Dataset records
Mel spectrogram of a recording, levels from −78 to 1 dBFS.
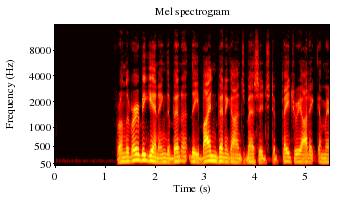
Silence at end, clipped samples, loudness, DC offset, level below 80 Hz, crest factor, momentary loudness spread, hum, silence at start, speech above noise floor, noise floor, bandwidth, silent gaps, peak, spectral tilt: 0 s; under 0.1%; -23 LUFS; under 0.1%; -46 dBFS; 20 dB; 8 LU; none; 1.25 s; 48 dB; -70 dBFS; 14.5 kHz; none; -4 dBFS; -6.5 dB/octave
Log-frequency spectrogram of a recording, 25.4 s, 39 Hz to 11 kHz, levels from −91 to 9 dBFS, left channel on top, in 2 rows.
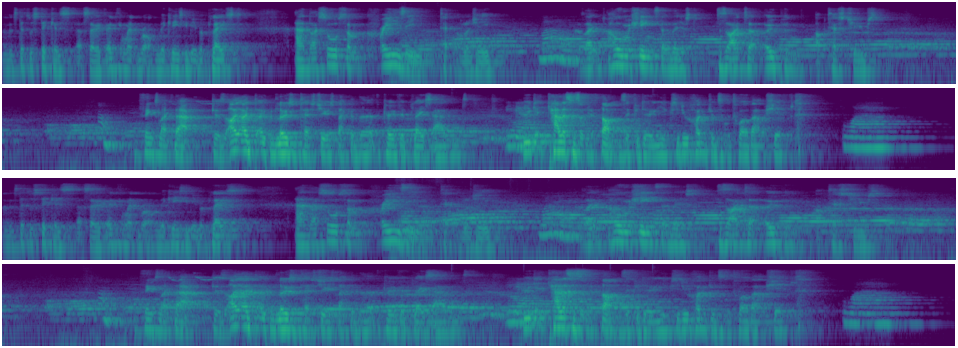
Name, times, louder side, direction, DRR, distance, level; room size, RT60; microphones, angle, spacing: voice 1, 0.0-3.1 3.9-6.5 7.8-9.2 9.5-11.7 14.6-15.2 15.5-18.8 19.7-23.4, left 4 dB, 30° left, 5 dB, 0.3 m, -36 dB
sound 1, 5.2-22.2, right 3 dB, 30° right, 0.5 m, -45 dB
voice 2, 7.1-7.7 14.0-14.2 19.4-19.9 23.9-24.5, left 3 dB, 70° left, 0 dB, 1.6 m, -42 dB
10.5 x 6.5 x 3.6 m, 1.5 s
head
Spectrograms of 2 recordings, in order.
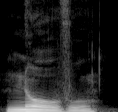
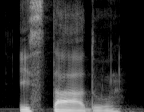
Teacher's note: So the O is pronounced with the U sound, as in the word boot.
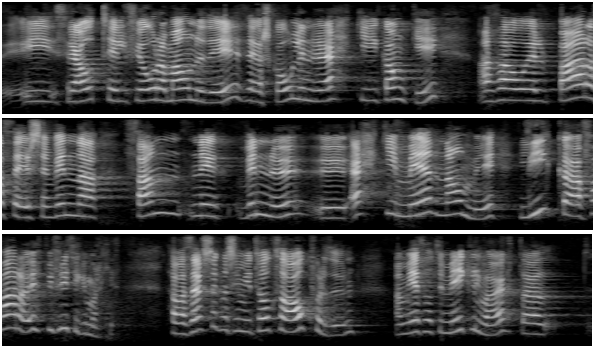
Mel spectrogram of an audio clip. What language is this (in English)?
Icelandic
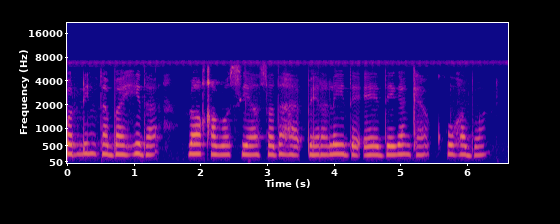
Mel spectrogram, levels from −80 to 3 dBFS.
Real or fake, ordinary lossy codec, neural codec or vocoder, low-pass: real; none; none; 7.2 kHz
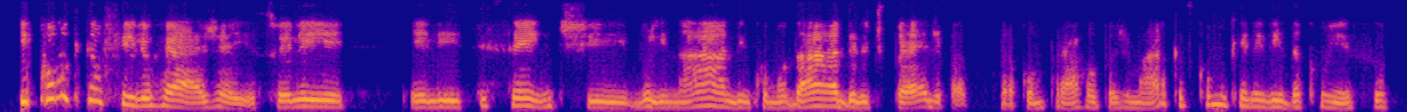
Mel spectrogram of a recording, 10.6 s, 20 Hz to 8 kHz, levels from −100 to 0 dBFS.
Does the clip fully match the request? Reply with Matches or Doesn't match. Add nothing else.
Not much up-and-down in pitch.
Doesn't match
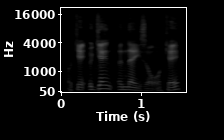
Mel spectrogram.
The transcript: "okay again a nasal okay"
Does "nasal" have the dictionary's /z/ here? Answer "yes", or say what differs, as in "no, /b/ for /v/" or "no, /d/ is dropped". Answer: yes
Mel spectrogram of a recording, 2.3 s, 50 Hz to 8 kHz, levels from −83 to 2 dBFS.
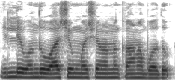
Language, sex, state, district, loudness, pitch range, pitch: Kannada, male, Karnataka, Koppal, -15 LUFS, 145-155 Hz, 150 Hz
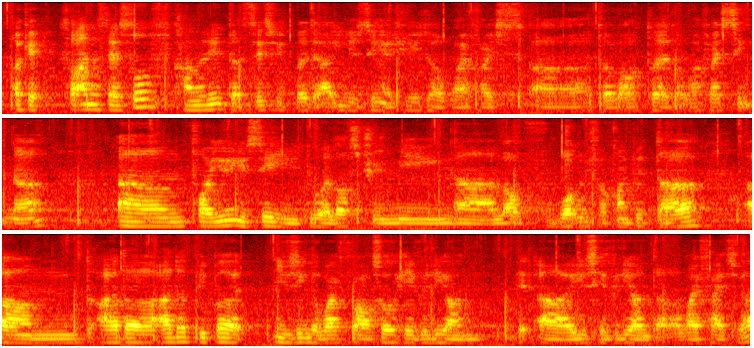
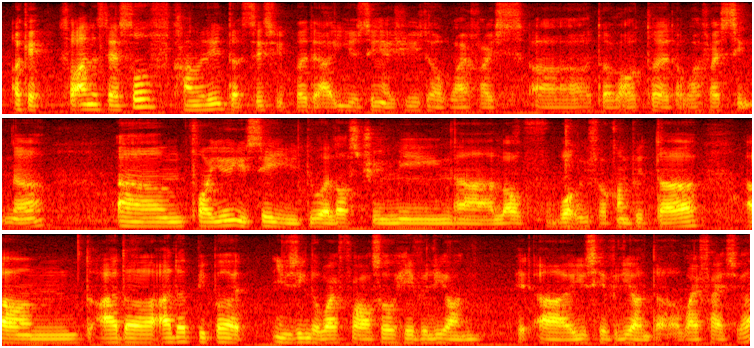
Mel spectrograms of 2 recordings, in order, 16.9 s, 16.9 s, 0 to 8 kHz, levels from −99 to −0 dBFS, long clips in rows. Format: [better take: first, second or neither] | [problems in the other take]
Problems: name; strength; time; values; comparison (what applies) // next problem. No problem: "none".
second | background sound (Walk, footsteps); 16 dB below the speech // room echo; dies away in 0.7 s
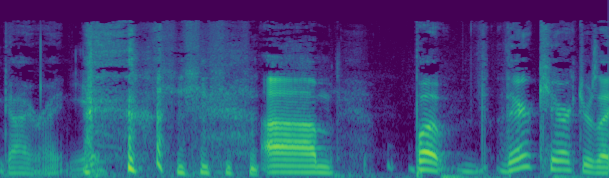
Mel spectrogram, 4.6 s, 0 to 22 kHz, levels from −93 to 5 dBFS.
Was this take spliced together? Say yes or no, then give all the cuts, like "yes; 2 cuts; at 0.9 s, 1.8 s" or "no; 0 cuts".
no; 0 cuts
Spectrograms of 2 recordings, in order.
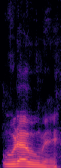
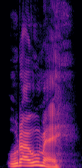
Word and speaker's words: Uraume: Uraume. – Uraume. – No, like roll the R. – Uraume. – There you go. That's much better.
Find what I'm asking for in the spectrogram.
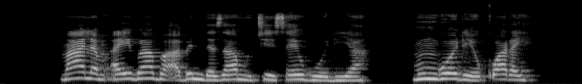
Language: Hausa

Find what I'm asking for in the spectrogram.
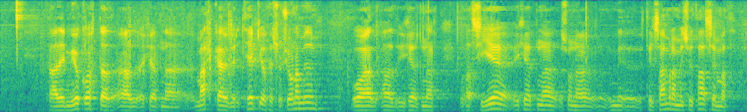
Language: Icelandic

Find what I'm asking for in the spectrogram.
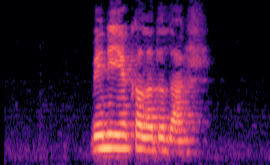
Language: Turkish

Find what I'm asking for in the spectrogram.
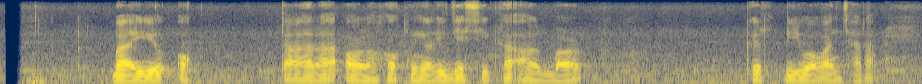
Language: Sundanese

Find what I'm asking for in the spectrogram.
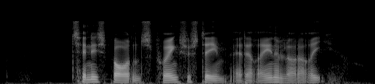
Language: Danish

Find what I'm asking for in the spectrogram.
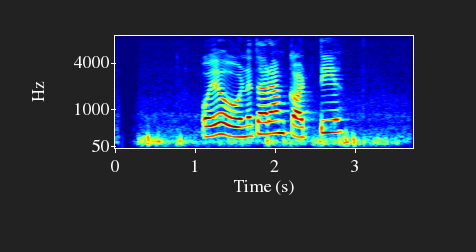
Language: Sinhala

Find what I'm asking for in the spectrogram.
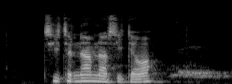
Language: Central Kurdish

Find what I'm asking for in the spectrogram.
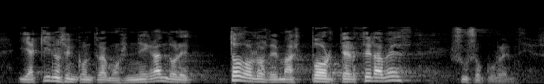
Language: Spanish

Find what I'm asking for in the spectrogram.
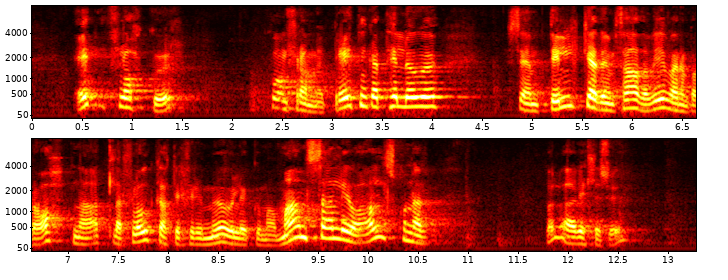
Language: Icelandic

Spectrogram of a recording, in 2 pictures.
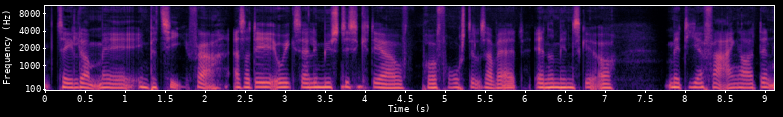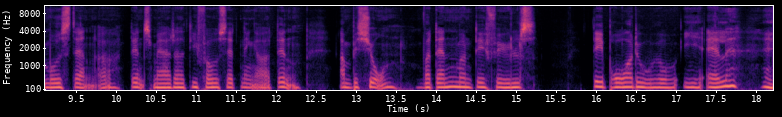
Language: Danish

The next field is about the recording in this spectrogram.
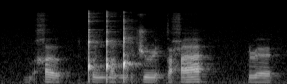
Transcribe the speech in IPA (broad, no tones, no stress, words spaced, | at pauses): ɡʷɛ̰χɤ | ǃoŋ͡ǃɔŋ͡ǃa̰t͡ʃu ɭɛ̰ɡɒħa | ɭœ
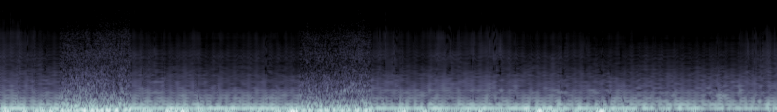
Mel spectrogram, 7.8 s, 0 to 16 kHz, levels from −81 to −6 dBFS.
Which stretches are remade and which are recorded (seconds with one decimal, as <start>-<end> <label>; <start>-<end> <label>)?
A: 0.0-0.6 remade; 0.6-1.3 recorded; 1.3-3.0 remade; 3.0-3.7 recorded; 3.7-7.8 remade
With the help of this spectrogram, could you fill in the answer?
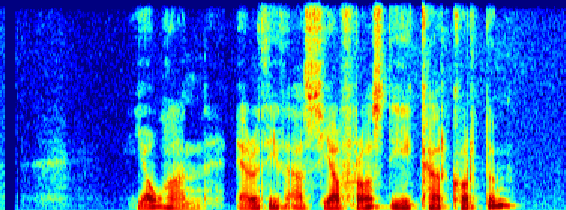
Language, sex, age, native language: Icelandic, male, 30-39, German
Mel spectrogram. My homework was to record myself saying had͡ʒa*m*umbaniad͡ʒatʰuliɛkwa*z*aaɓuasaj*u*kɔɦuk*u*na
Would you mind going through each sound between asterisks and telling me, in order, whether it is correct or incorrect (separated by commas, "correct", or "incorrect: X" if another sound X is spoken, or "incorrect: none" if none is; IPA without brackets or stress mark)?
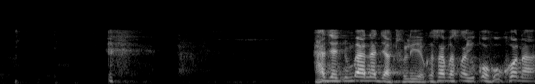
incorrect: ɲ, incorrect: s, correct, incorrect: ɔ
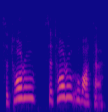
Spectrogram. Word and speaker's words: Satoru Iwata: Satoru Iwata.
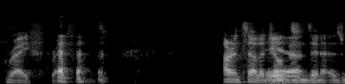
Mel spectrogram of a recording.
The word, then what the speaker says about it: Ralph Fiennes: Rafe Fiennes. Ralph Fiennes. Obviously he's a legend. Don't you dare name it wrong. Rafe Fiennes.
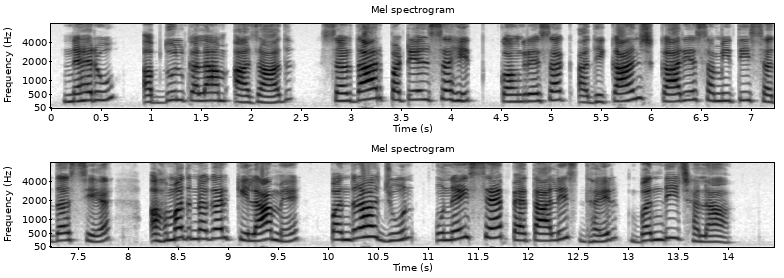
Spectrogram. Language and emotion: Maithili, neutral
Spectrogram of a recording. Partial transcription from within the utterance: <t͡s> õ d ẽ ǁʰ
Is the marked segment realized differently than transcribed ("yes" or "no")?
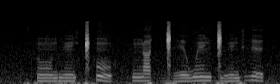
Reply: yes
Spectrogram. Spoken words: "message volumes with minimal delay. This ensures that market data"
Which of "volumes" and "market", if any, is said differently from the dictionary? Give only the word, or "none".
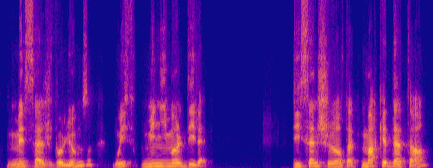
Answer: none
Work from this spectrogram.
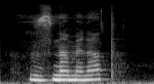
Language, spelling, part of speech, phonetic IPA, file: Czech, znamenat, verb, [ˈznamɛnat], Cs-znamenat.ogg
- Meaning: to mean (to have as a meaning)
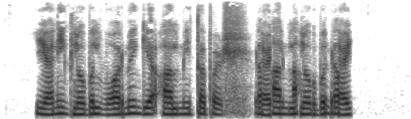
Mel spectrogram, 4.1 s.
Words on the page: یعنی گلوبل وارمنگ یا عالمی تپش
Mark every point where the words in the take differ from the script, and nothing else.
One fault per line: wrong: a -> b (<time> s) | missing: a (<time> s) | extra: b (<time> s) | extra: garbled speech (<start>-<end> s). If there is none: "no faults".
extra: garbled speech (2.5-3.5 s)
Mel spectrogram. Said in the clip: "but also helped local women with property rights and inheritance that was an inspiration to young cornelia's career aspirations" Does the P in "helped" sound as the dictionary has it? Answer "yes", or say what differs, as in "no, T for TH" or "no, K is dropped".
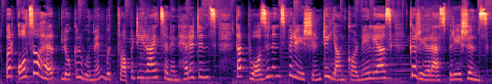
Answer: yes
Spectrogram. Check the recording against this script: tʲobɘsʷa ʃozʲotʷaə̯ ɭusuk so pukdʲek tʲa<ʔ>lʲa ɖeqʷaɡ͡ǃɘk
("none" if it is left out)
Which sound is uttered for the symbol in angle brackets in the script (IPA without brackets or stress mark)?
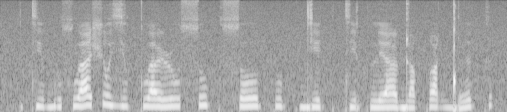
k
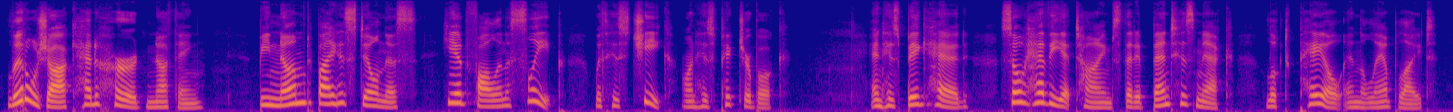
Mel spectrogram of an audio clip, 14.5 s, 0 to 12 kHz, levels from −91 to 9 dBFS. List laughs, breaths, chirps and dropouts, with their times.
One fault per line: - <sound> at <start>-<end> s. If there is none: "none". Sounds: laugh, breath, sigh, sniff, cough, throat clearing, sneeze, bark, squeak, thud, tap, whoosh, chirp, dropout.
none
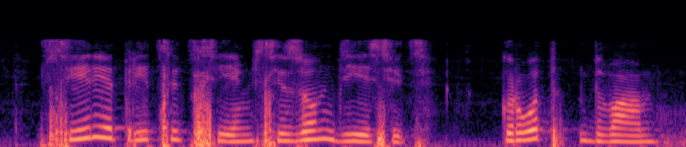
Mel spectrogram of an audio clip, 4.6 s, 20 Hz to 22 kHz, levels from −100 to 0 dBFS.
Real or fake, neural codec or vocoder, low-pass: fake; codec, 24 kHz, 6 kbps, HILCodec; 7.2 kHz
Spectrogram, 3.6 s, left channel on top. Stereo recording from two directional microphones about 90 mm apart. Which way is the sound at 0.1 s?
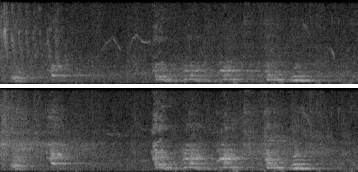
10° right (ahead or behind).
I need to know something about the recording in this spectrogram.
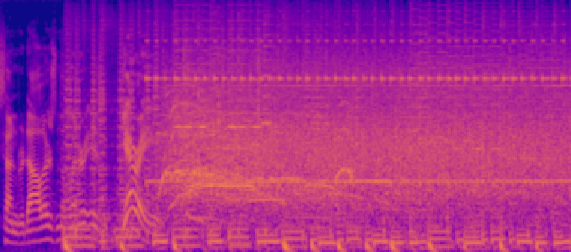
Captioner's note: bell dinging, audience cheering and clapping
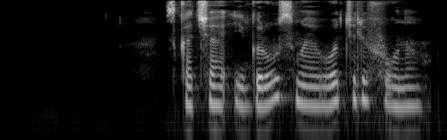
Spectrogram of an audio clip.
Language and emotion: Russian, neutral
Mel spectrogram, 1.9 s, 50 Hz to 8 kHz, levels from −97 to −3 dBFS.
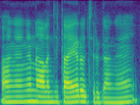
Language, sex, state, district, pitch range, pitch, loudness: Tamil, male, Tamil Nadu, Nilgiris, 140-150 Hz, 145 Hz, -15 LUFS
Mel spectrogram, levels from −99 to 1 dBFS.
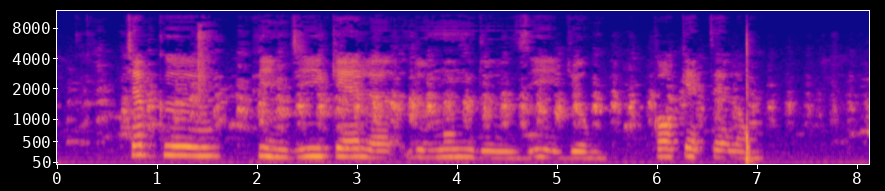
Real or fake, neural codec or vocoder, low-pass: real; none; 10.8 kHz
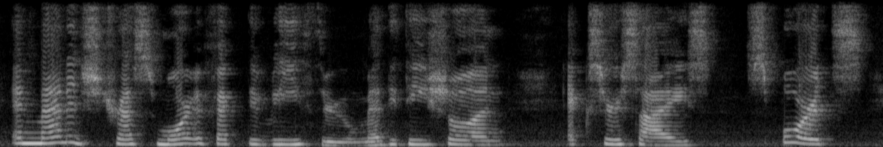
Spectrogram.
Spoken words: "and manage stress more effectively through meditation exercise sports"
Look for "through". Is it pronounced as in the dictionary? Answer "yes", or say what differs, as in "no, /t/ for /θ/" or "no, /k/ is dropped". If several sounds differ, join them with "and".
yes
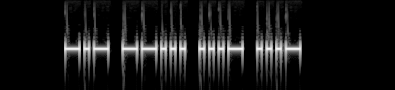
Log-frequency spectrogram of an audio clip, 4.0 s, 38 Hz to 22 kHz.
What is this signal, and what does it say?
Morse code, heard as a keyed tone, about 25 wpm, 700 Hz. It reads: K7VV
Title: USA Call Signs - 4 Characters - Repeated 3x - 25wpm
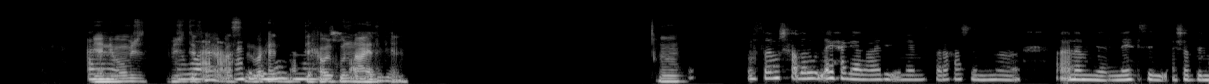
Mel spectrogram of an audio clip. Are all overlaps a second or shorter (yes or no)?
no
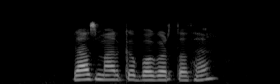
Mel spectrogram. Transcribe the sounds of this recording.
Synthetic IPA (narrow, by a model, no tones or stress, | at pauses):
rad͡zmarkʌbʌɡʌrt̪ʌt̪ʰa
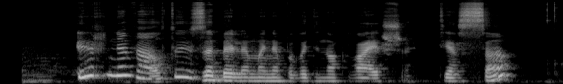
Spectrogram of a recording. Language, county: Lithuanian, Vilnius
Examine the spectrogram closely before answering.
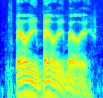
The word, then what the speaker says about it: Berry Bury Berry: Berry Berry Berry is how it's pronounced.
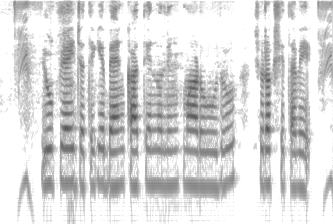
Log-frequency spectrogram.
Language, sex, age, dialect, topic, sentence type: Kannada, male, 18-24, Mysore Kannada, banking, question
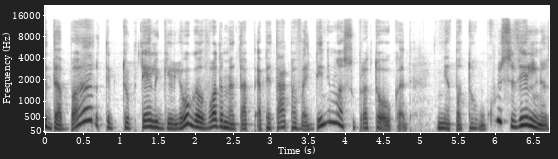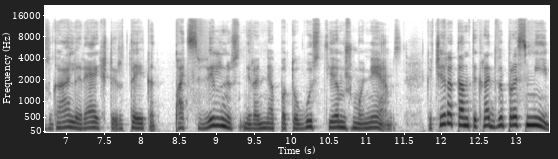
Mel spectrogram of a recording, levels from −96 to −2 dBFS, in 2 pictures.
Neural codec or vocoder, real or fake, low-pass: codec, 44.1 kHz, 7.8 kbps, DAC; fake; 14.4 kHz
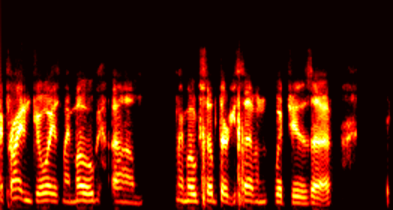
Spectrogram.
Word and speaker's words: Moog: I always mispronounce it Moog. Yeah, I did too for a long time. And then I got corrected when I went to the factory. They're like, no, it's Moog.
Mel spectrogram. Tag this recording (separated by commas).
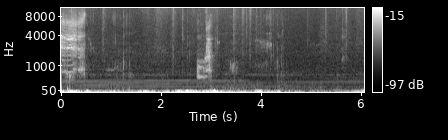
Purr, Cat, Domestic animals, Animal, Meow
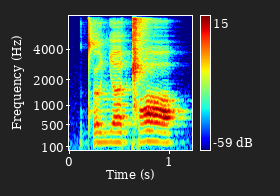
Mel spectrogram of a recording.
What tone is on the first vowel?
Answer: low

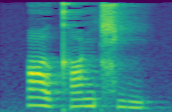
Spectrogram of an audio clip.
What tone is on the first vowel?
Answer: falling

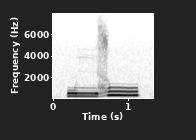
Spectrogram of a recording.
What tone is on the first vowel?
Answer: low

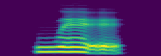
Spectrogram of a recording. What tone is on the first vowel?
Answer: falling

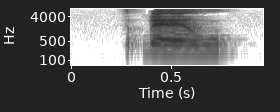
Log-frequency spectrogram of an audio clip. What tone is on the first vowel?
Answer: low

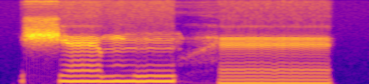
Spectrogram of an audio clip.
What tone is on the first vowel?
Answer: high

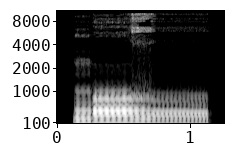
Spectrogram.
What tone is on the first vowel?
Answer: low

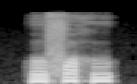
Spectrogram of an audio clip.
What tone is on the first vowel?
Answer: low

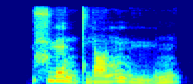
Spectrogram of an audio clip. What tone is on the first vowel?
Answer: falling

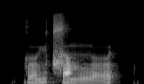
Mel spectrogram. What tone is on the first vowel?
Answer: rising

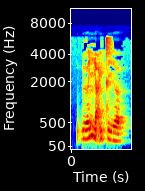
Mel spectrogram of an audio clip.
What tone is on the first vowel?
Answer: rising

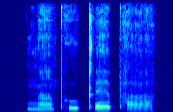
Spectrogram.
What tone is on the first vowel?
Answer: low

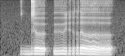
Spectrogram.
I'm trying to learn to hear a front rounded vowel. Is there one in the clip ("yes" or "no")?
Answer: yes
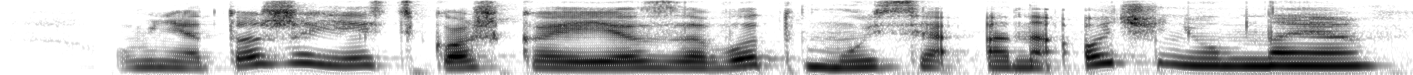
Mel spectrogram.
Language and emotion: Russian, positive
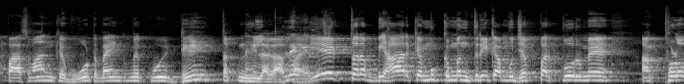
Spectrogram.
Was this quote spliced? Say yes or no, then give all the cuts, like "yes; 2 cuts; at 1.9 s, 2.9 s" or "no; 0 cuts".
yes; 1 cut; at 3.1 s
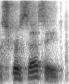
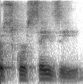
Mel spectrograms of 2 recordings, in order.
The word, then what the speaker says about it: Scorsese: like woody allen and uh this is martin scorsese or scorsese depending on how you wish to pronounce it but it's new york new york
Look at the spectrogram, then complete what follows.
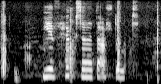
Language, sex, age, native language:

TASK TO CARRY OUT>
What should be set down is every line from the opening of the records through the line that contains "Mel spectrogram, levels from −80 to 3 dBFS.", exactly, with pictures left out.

ANSWER BOX>
Mel spectrogram of a recording, levels from −78 to 1 dBFS.
Silence at end, clipped samples, loudness, DC offset, level below 80 Hz, crest factor, momentary loudness spread, hum, silence at start, speech above noise floor, noise floor, bandwidth, silent gaps, peak, spectral tilt: 0 s; under 0.1%; -23 LUFS; under 0.1%; -46 dBFS; 20 dB; 8 LU; none; 1.25 s; 48 dB; -70 dBFS; 14.5 kHz; none; -4 dBFS; -6.5 dB/octave
Log-frequency spectrogram of a recording, 25.4 s, 39 Hz to 11 kHz, levels from −91 to 9 dBFS, left channel on top, in 2 rows.
Name, times, louder side, direction, DRR, distance, level; room size, RT60; microphones, angle, spacing: voice 1, 0.0-3.1 3.9-6.5 7.8-9.2 9.5-11.7 14.6-15.2 15.5-18.8 19.7-23.4, left 4 dB, 30° left, 5 dB, 0.3 m, -36 dB
sound 1, 5.2-22.2, right 3 dB, 30° right, 0.5 m, -45 dB
voice 2, 7.1-7.7 14.0-14.2 19.4-19.9 23.9-24.5, left 3 dB, 70° left, 0 dB, 1.6 m, -42 dB
10.5 x 6.5 x 3.6 m, 1.5 s
head
Spectrograms of 2 recordings, in order.
Teacher's note: So the O is pronounced with the U sound, as in the word boot.
Mel spectrogram of an audio clip. What language is this (in English)?
Icelandic
Mel spectrogram, levels from −80 to 3 dBFS.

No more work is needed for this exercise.